BuzzFeed has made a conscious expansion beyond shareable viral content and toward serious journalism
BuzzFeed does serious news, too, you know.
Every time you launch BuzzFeed News, you’re presented with the top stories summarized through a bulleted list of the most recent and relevant headlines. This helps you catch up at a glance, with the invitation to scroll down for more details and other stories.
It’s also worth noting that BuzzFeed News’ headlines and headers occasionally employ emoji, particularly in connection with non-serious stories. In so embracing this increasingly popular “dialect” of the language of the digital age, BuzzFeed News adds a touch of wit to the news mix while drawing attention to it.
Another noteworthy thing about BuzzFeed News is that it offers an option of disabling the app’s usage information tracking. So if you’re specially concerned about online privacy, you can turn off BuzzFeed News’ tracking (via Quantcast) in the app’s settings.
But where BuzzFeed News really has the upper hand over NYT Now is in its support for customizable notifications.

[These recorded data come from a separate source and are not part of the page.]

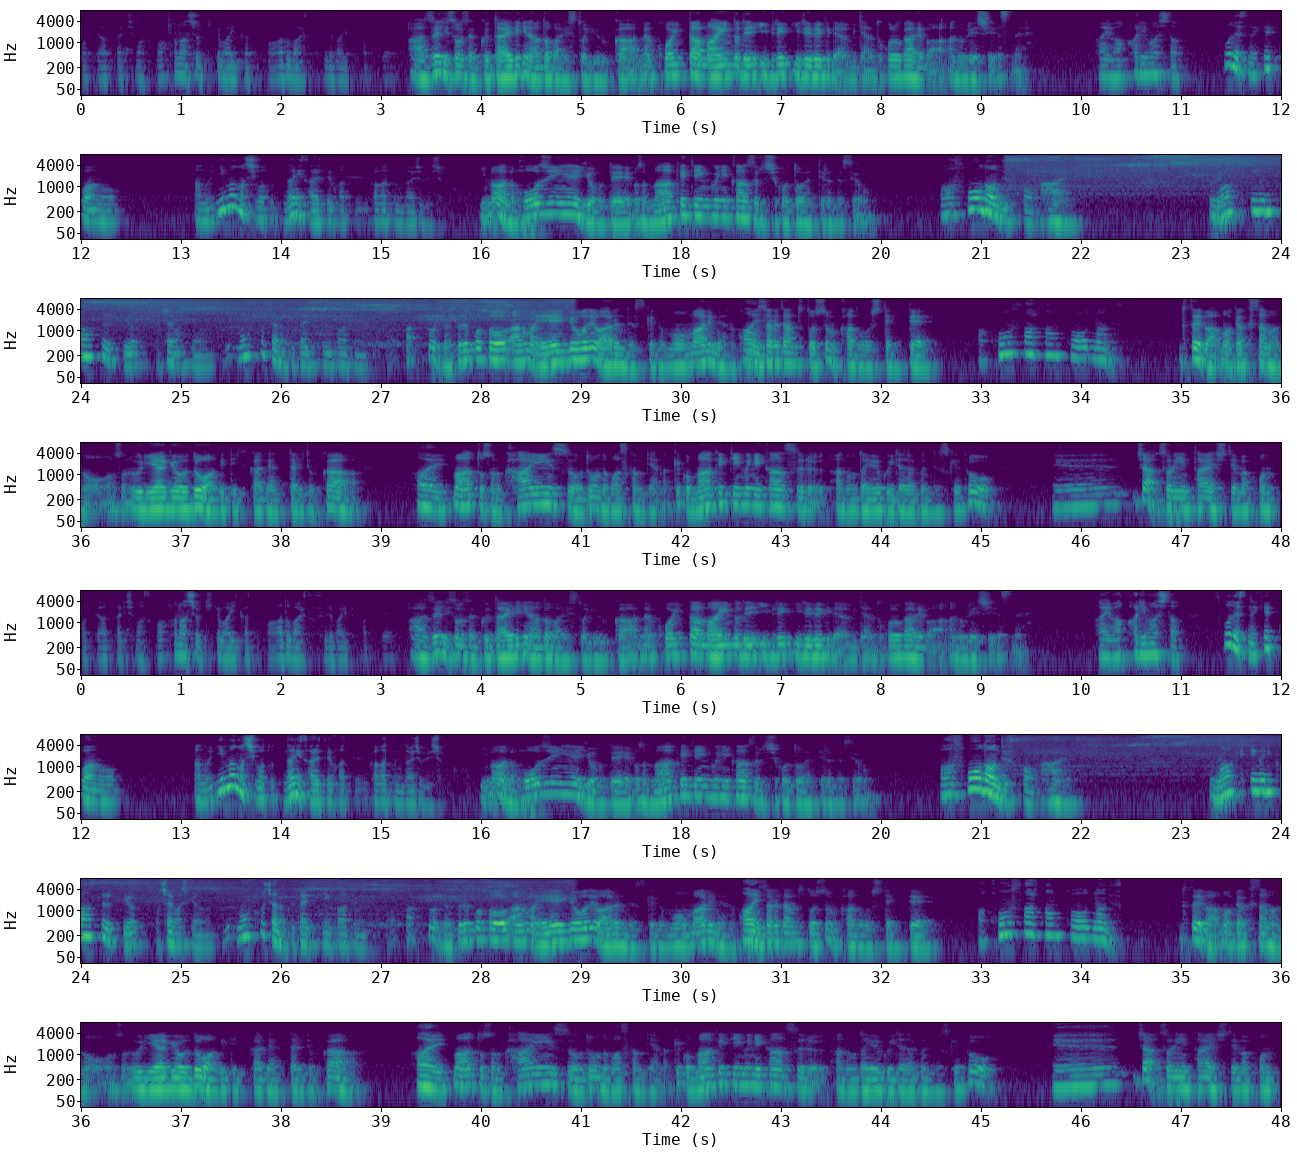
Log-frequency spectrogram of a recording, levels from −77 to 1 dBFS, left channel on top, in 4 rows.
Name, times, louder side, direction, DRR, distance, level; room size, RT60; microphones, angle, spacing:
voice 1, 0.2-1.6 1.9-2.7 10.2-11.0 11.4-12.4 13.1-15.6 20.6-21.6 23.3-27.2 30.6-30.9 33.2-34.3 39.3-39.7 45.7-46.4, right 3 dB, 55° right, 0.4 m, -34 dB
voice 2, 3.3-9.4 16.0-19.9 21.6-21.9 23.3-23.4 27.4-32.5 35.1-38.7 39.7-45.1 46.3-47.9, left 1 dB, 45° left, 0.7 m, -33 dB
sound 1, 21.2-29.0, left 6 dB, 25° left, 0.4 m, -43 dB
5.9 x 2.1 x 3.4 m
head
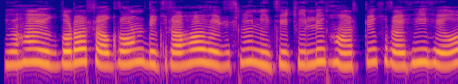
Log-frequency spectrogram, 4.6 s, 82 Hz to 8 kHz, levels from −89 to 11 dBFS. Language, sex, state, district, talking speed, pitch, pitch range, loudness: Hindi, female, Maharashtra, Mumbai Suburban, 220 wpm, 245 Hz, 235-270 Hz, -15 LUFS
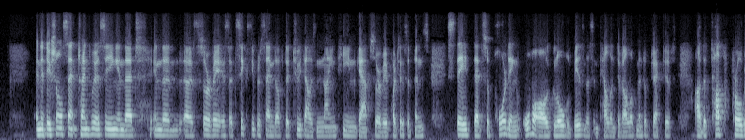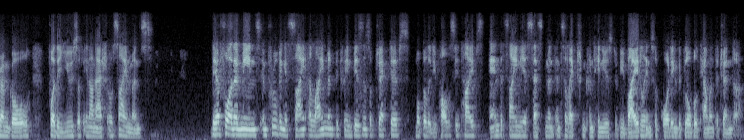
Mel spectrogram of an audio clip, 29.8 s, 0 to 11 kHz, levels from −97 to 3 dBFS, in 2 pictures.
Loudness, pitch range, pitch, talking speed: -23 LUFS, 105-130 Hz, 115 Hz, 140 wpm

NYT Now offers notifications on breaking news and briefings only. BuzzFeed News, on the other hand, lets you customize alerts based on your interests (Major Breaking News, World, U.S. News, U.S. Politics, LGBT, Business & Technology, Celebrity & Entertainment, Sports) and developing news events (such as the FIFA corruption scandal and the Charleston Church shooting). It even includes a “Do not disturb” option for muting notifications when you wish not to be alerted.
Where BuzzFeed News really has the upper hand is in its support for customizable notifications
In contrast to that of NYT Now, the interface of BuzzFeed News could use some housekeeping, especially with regard to the plethora of icons and their associated text. For instance, each share icon need not be accompanied by the word “Share.” Also, I don’t really need to immediately know the byline for a BuzzFeed article, nor do I need to see the icon beside the name of an external news source.
Moreover, the bottom navigation bar, consisting of the tabs for the main “Catch Up” content and the “My Alerts” settings, don’t have to be visible at all times. I’d rather they be hidden while I’m reading and scrolling down the feed, and perhaps reappear when I scroll back up (à la Safari).
Another thing BuzzFeed News has going against it is that it has no indication of how many new stories have been included in the app since the last time it was synced and which stories are new, have already been read, or have been passed on.
BuzzFeed News also doesn’t lend itself well to offline use, unlike NYT Now, which preloads and locally stores new and bookmarked New York Times articles with every refresh.
The interface of BuzzFeed News could use some housekeeping
And the winner is ...
Which news curation app is more newsworthy?
“NYT Now beats BuzzFeed News in App Smackdown” — that’s the alternate headline for this article.
Indeed, NYT Now carries the day when it comes to catching up on the news that you need to know for and during the day. And it’s not just because it has 165 years of award-winning and world-renowned journalism backing it up, compared to BuzzFeed News’ less-than-a-decade exercise in serious reportage. Its combination of proprietary pieces and stories from other publications (sometimes including BuzzFeed), presented in a clean, simple, and easy-to-use interface, really takes the chore out of checking all the important and interesting news that’s fit to print, or rather, be read on an iOS device.